Funding agencies: This study was supported by the Spanish Ministry of Economy and Competitiveness, Spanish Ministry of Health (RD06/0010/0013 and CIBERNED), Galician Government (XUGA), and FEDER (Regional European Development Fund).
Dopamine-Angiotensin interactions in the basal ganglia and their relevance for Parkinson's disease
Article first published online: 7 AUG 2013
© 2013 International Parkinson and Movement Disorder Society
Volume 28, Issue 10, pages 1337–1342, September 2013
How to Cite
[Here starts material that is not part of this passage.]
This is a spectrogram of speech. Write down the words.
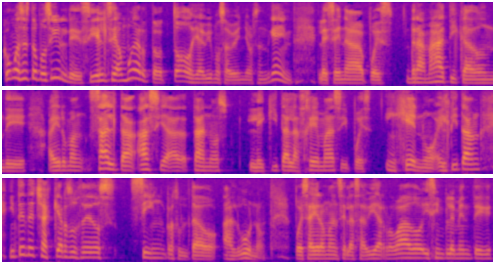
¿Cómo es esto posible? Si él se ha muerto, todos ya vimos Avengers Endgame. La escena, pues, dramática donde Iron Man salta hacia Thanos, le quita las gemas y, pues, ingenuo, el titán intenta chasquear sus dedos sin resultado alguno, pues Iron Man se las había robado y simplemente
Labandeira-Garcia, J. L., Rodriguez-Pallares, J., Dominguez-Meijide, A., Valenzuela, R., Villar-Cheda, B. and Rodríguez-Perez, A. I. (2013), Dopamine-Angiotensin interactions in the basal ganglia and their relevance for Parkinson's disease. Mov. Disord., 28: 1337–1342. doi: 10.1002/mds.25614
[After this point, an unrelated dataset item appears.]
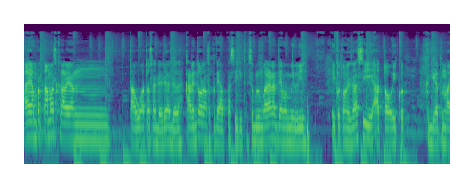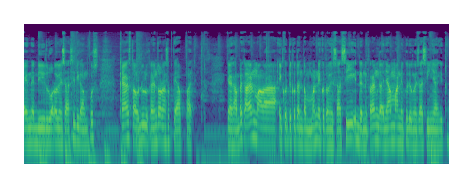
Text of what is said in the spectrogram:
Eh, yang pertama sekalian tahu atau sadari adalah kalian tuh orang seperti apa sih gitu. Sebelum kalian nanti memilih ikut organisasi atau ikut kegiatan lainnya di luar organisasi di kampus, kalian harus tahu dulu kalian tuh orang seperti apa. gitu. Jangan sampai kalian malah ikut-ikutan teman, ikut organisasi dan kalian nggak nyaman ikut organisasinya gitu.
Relevant conflicts of interest/financial disclosures: Nothing to report.
Full financial disclosures and author roles may be found in the online version of this article.
- Issue published online: 23 SEP 2013
- Article first published online: 7 AUG 2013
- Manuscript Accepted: 26 JUN 2013
- Manuscript Revised: 29 APR 2013
- Manuscript Received: 11 JAN 2013
- degenerative disease;
- oxidative stress;
- renin-angiotensin system
Renin-angiotensin systems are known to act in many tissues, for example, the blood vessel wall or kidney, where a close interaction between angiotensin and dopamine has been demonstrated. Regulatory interactions between the dopaminergic and renin-angiotensin systems have recently been described in the substantia nigra and striatum. In animal models, dopamine depletion induces compensatory overactivation of the local renin-angiotensin system, which primes microglial responses and neuron vulnerability by activating NADPH-oxidase. Hyperactivation of the local renin-angiotensin system exacerbates the inflammatory microglial response, oxidative stress, and dopaminergic degeneration, all of which are inhibited by angiotensin receptor blockers and inhibitors of angiotensin-converting enzymes. In this review we provide evidence suggesting that the renin-angiotensin system may play an important role in dopamine's mediated neuroinflammation and oxidative stress changes in Parkinson's disease. We suggest that manipulating brain angiotensin may constitute an effective neuroprotective strategy for Parkinson's disease. © 2013 International Parkinson and Movement Disorder Society